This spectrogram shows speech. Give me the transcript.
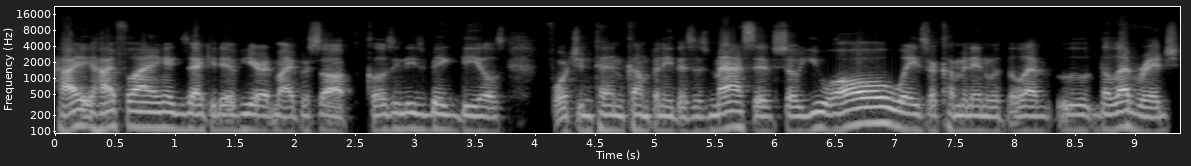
high high flying executive here at Microsoft, closing these big deals, Fortune 10 company. This is massive. So you always are coming in with the lev- the leverage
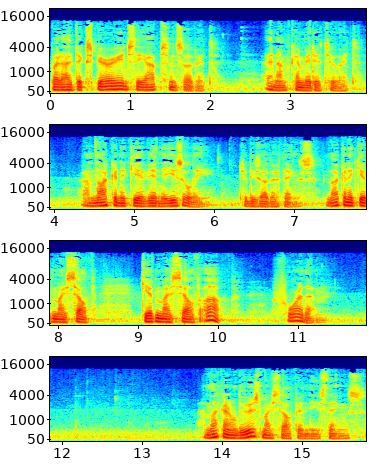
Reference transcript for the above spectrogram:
but I've experienced the absence of it, and I'm committed to it. I'm not going to give in easily to these other things. I'm not going to give myself give myself up for them. I'm not going to lose myself in these things.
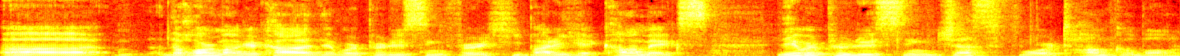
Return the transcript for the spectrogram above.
uh, the horror manga mangaka that we're producing for Hibari Hit Comics, they were producing just for Tankobon.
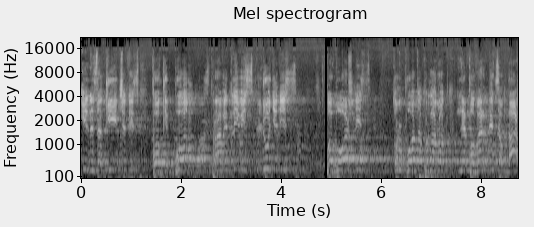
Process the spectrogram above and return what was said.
і не закінчитись, поки Бог, справедливість, людяність, побожність турбота про народ не повернеться в наш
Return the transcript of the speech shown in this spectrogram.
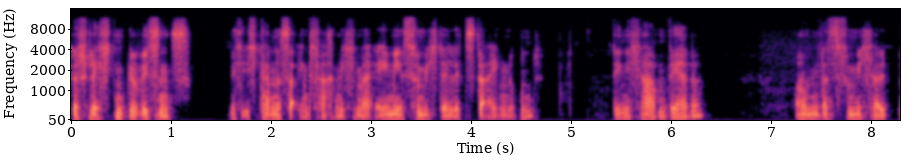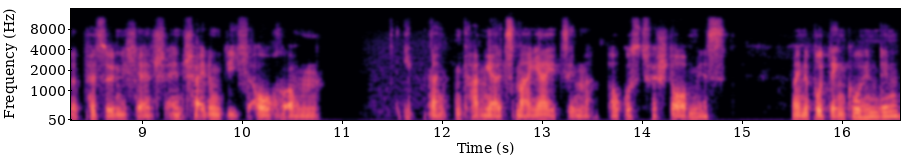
des schlechten Gewissens. Ich, ich kann es einfach nicht mehr. Amy ist für mich der letzte eigene Hund, den ich haben werde. Ähm, das ist für mich halt eine persönliche Entscheidung, die ich auch, ähm, die Gedanken kamen mir, als Maya jetzt im August verstorben ist, meine Bodenko-Hündin.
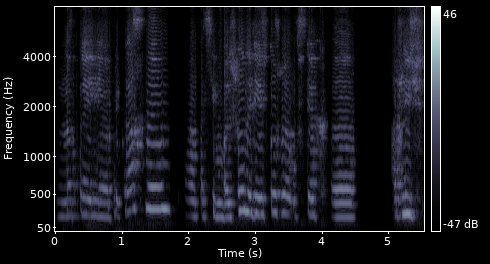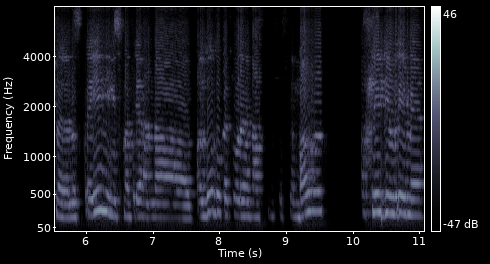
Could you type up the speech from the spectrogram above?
Настроение прекрасное. Э, спасибо большое. Надеюсь, тоже у всех э, отличное настроение, несмотря на погоду, которая нас не совсем балует в последнее время.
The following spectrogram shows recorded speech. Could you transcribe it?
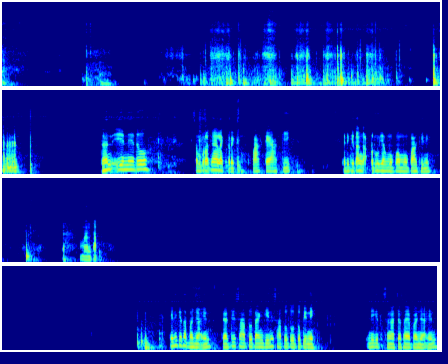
Dan ini tuh semprotnya elektrik pakai aki. Jadi kita nggak perlu yang pompa-pompa gini. Dah, mantap ini kita banyain jadi satu tangki ini satu tutup ini. Ini kita sengaja saya banyain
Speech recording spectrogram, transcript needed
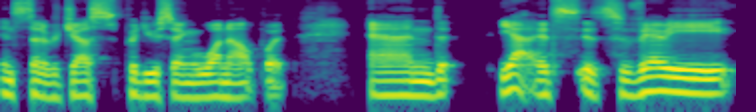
instead of just producing one output. And yeah, it's it's very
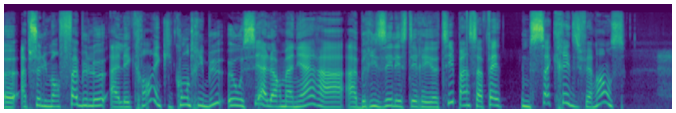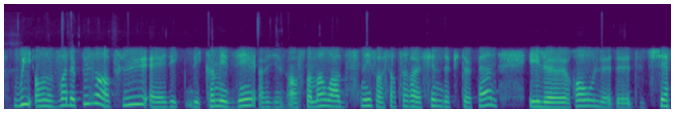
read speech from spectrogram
euh, absolument fabuleux à l'écran et qui contribuent eux aussi à leur manière à, briser les stéréotypes. Hein. Ça fait une sacrée différence. Oui, on voit de plus en plus euh, des, comédiens. Euh, en ce moment, Walt Disney va sortir un film de Peter Pan et le rôle de, du chef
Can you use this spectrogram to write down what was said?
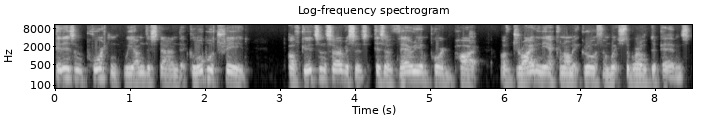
It is important we understand that global trade of goods and services is a very important part of driving the economic growth on which the world depends.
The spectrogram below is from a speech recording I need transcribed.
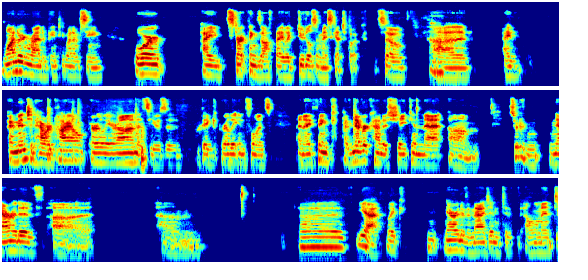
wandering around and painting what I'm seeing, or I start things off by like doodles in my sketchbook. So Oh, uh, I I mentioned Howard Pyle earlier on as he was a big early influence, and I think I've never kind of shaken that um, sort of narrative. Uh, um, uh, yeah, like narrative imaginative element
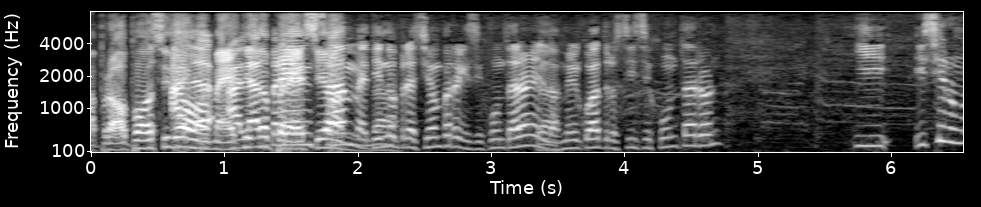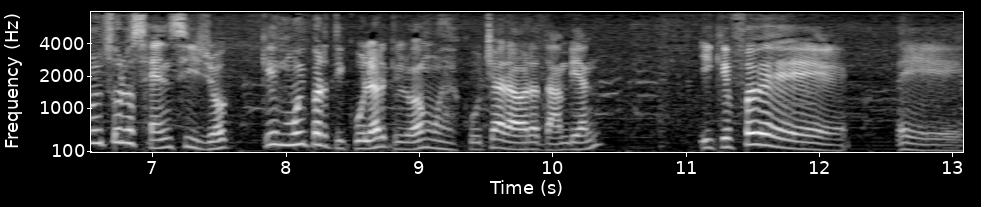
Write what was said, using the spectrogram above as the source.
A propósito, a la, a metiendo la prensa, presión. metiendo No. presión para que se juntaran. En el Claro. 2004 sí se juntaron. Y hicieron un solo sencillo que es muy particular, que lo vamos a escuchar ahora también. Y que fue eh,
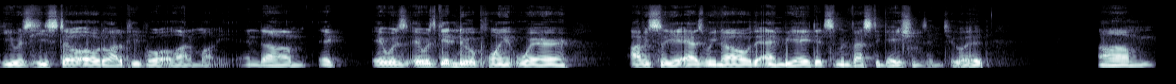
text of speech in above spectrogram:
he was he still owed a lot of people a lot of money. And um, it it was it was getting to a point where obviously as we know, the NBA did some investigations into it. Um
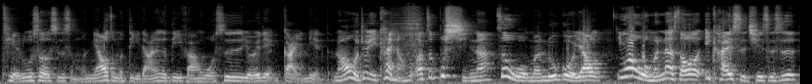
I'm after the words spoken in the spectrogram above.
铁路设施什么，你要怎么抵达那个地方，我是有一点概念的。然后我就一看，想说啊，这不行啊，这我们如果要，因为我们那时候一开始其实是。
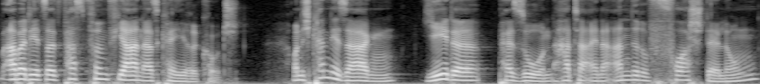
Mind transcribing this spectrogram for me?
arbeite jetzt seit fast fünf Jahren als Karrierecoach. Und ich kann dir sagen, jede Person hatte eine andere Vorstellung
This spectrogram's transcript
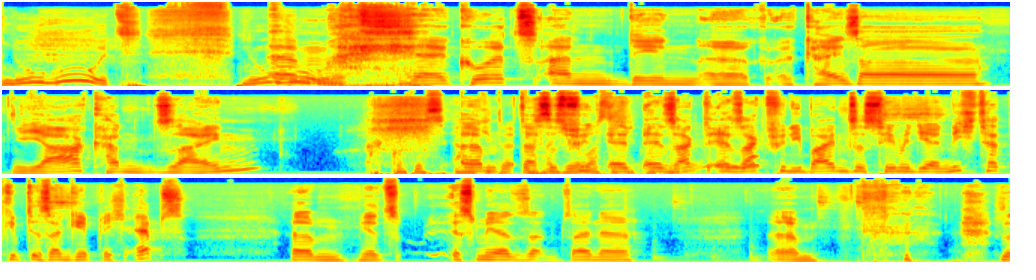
nun gut. Nun ähm, gut. Äh, kurz an den äh, Kaiser. Ja, kann sein. Ach Gott, jetzt, ähm, ich, das ist für, er, er, sagt, er sagt, für die beiden Systeme, die er nicht hat, gibt es angeblich Apps. Ähm, jetzt ist mir seine ähm,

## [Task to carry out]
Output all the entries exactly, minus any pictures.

## [Task output]
This spectrogram shows speech. Give me the transcript.
high high flying executive here at Microsoft, closing these big deals, Fortune 10 company. This is massive. So you always are coming in with the lev- the leverage
Reference transcript for the above spectrogram:
but I've experienced the absence of it, and I'm committed to it. I'm not going to give in easily to these other things. I'm not going to give myself give myself up for them. I'm not going to lose myself in these things.
Return the transcript for the spectrogram above.
uh, the horror manga mangaka that we're producing for Hibari Hit Comics, they were producing just for Tankobon.
Process the spectrogram above and return what was said.
і не закінчитись, поки Бог, справедливість, людяність, побожність турбота про народ не повернеться в наш
Return the transcript of the speech shown in this spectrogram.
des schlechten Gewissens. Ich, ich kann es einfach nicht mehr. Amy ist für mich der letzte eigene Hund, den ich haben werde. Ähm, das ist für mich halt eine persönliche Entscheidung, die ich auch, ähm, die Gedanken kamen mir, als Maya jetzt im August verstorben ist, meine Bodenko-Hündin.
Could you type up the speech from the spectrogram above?
Настроение прекрасное. Э, спасибо большое. Надеюсь, тоже у всех э, отличное настроение, несмотря на погоду, которая нас не совсем балует в последнее время.
The following spectrogram shows recorded speech. Could you transcribe it?
Dan ini tuh semprotnya elektrik pakai aki. Jadi kita nggak perlu yang pompa-pompa gini. Dah, mantap ini kita banyain jadi satu tangki ini satu tutup ini. Ini kita sengaja saya banyain
Speech recording spectrogram, transcript needed
instead of just producing one output. And yeah, it's it's very
read speech from spectrogram
euh, absolument fabuleux à l'écran et qui contribuent eux aussi à leur manière à, briser les stéréotypes. Hein. Ça fait une sacrée différence. Oui, on voit de plus en plus euh, des, comédiens. Euh, en ce moment, Walt Disney va sortir un film de Peter Pan et le rôle de, du chef
Can you use this spectrogram to write down what was said?
It is important we understand that global trade of goods and services is a very important part of driving the economic growth on which the world depends.
The spectrogram below is from a speech recording I need transcribed.
wandering around and painting what I'm seeing, or I start things off by like doodles in my sketchbook. So Oh, uh, I I mentioned Howard Pyle earlier on as he was a big early influence, and I think I've never kind of shaken that um, sort of narrative. Uh, um, uh, yeah, like narrative imaginative element
Write what was said, using the spectrogram above as the source.
A propósito, a la, a metiendo la prensa, presión. metiendo No. presión para que se juntaran. En el Claro. 2004 sí se juntaron. Y hicieron un solo sencillo que es muy particular, que lo vamos a escuchar ahora también. Y que fue eh,
text of speech in above spectrogram:
he was he still owed a lot of people a lot of money. And um, it it was it was getting to a point where obviously as we know, the NBA did some investigations into it. Um
I'm after the words spoken in the spectrogram above.
铁路设施什么，你要怎么抵达那个地方，我是有一点概念的。然后我就一看，想说啊，这不行啊，这我们如果要，因为我们那时候一开始其实是。
Mind transcribing this spectrogram for me?
arbeite jetzt seit fast fünf Jahren als Karrierecoach. Und ich kann dir sagen, jede Person hatte eine andere Vorstellung
This spectrogram's transcript
nun gut. Nun ähm, gut. Äh, kurz an den äh, Kaiser. Ja, kann sein. Ach Gott, jetzt, ähm, ich, das ist für, er, er, sagt, er sagt, für die beiden Systeme, die er nicht hat, gibt es angeblich Apps. Ähm, jetzt ist mir seine ähm,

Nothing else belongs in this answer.